NOTE: For some reason XML snippets don't operate like C#/VB ones do where you type the shortcut, then TAB, TAB.  If anyone knows why, let me know :-)

This will bring up the navigator, then simply navigate to the My XML Snippets, then locate the one you just installed:

Once you select it, there are three literal areas to override the defaults if you wanted. 

UPDATE: As Sean probably ran into below (in comments), the above screenshot does not show the required http-request-headers attribute required on the allow-from node of the policy file.  This is, however, updated in the Intellisense files and the code snippet template.  Thanks Sean for pointing out the screenshot is wrong here.

If you are implementing a completely public web service (open to anyone for cross-domain access), then the defaults will suffice.  When done changing the values, hit enter and you are done.  For those who are not keyboard shortcut masters and would be using a mouse to do all this, it might not be terribly faster to be honest (if the TAB,TAB implementation was there for XML snippets, it would eliminate the arrow up/down to navigate to the snippet).

Get the slcap.snippet here.

Visual Studio Intellisense Files

This next step is a super hack that I originally did and decided it might not be a good idea, but I'll include it here anyway :-).  This involves adding Intellisense files to your VS2008 installation and if you aren't comfortable with that, then move along.

First, you'll want to get the XSD I created, which is very simple and I'm sure doesn't fully conform to the final spec, but lacking that spec, it maps to the format well enough.  Copy the clientaccess.xsd file to the C:\Program Files\Microsoft Visual Studio 9.0\Xml\Schemas location (or wherever VS2008 is installed for you).  Once you've done that you have to add an entry into the catalog.xml file to add the mapping.  Again, not this is my little hack so I created some namespace because there wasn't one defined yet.

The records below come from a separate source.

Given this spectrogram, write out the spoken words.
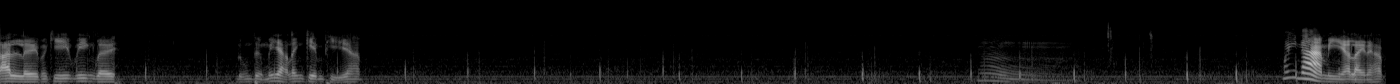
ลั่นเลยเมื่อกี้วิ่งเลย ลุงถึงไม่อยากเล่นเกมผีอะครับ อืม ไม่ น่ามีอะไรนะครับ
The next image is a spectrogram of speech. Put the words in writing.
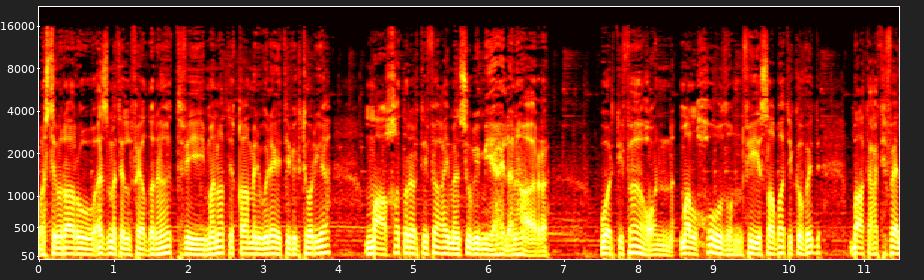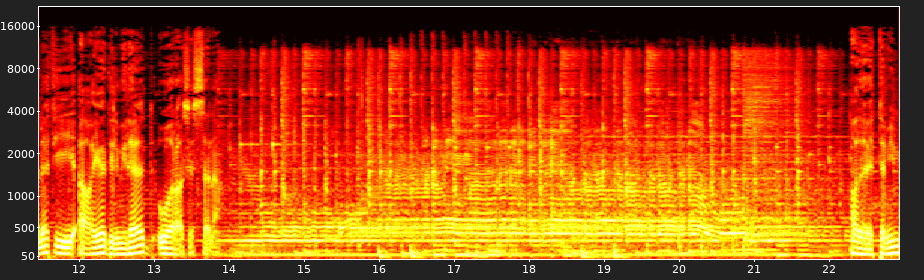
واستمرار أزمة الفيضانات في مناطق من ولاية فيكتوريا مع خطر ارتفاع منسوب مياه الأنهار. وارتفاع ملحوظ في إصابات كوفيد بعد احتفالات أعياد الميلاد ورأس السنة. على التميم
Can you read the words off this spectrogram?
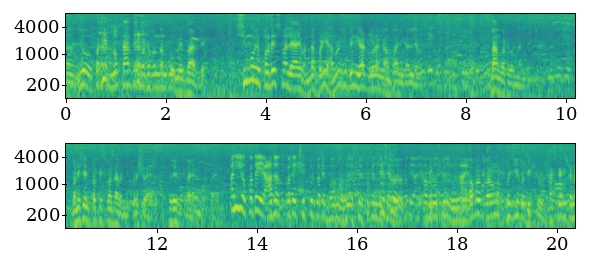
अ, यो कथित लोकतान्त्रिक गठबन्धनको उम्मेदवारले सिङ्गो यो प्रदेशमा ल्याए भन्दा बढी हाम्रो यो बेनीघाट रोराङ गाउँपालिकाले ल्याउँछ। वाम गठबन्धनले। भनेपछि प्रतिस्पर्धा भन्ने कुरा भएन भएन अनि यो कतै आज कतै छिटफुट कतै बमहरू यस्तो यस्तो पनि अवरोध पनि हुन लाग्यो अवरोध गराउन खोजिएको देख्यो। खास गरिकन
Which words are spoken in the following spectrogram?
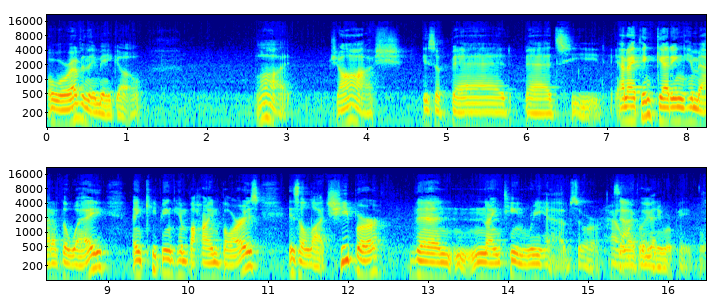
or wherever they may go. But Josh is a bad, bad seed. And I think getting him out of the way and keeping him behind bars is a lot cheaper than 19 rehabs or however Exactly. many were paid for.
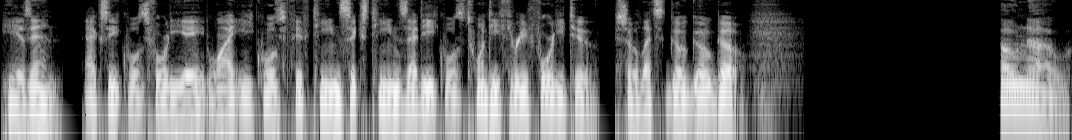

Once you have those two files you have Intellisense for your clientaccesspolicy.xml file if you want it.  Following similar steps as above, create the new file.  This time, however, type the root node of <access-policy> but adding the 'xmlns' attribute pointing to the new namespace you just added to the catalog file (note: Intellisense should give you a list to choose from:

Once you have that, then you'll get the rest of the Intellisense for the basic format of the client access policy format.  If you have multiple allow-from/grant-to needs, this Intellisense will support it.

The only lame thing is you have my namespace in there :-).  That is what drives the Intellisense.  Right now you'll want to remove that before deploying the actual file.  Yeah, I know.  But I said this was an early hack of mine didn't I?

Get the Intellisense files here.

What do to with the completed policy file?

Either way, when you are done with the file, it needs to go in the ROOT of the domain.  This is important as it is not the application root, but the root web.  Even if your app is at foo.com/myapp, the policy file needs to be at foo.com/clientaccesspolicy.xml.

Anyhow, maybe these files will help you.  Ideally you won't be using/messing with an access policy file much, but this might save you some clicks and having the docs open next to you :-).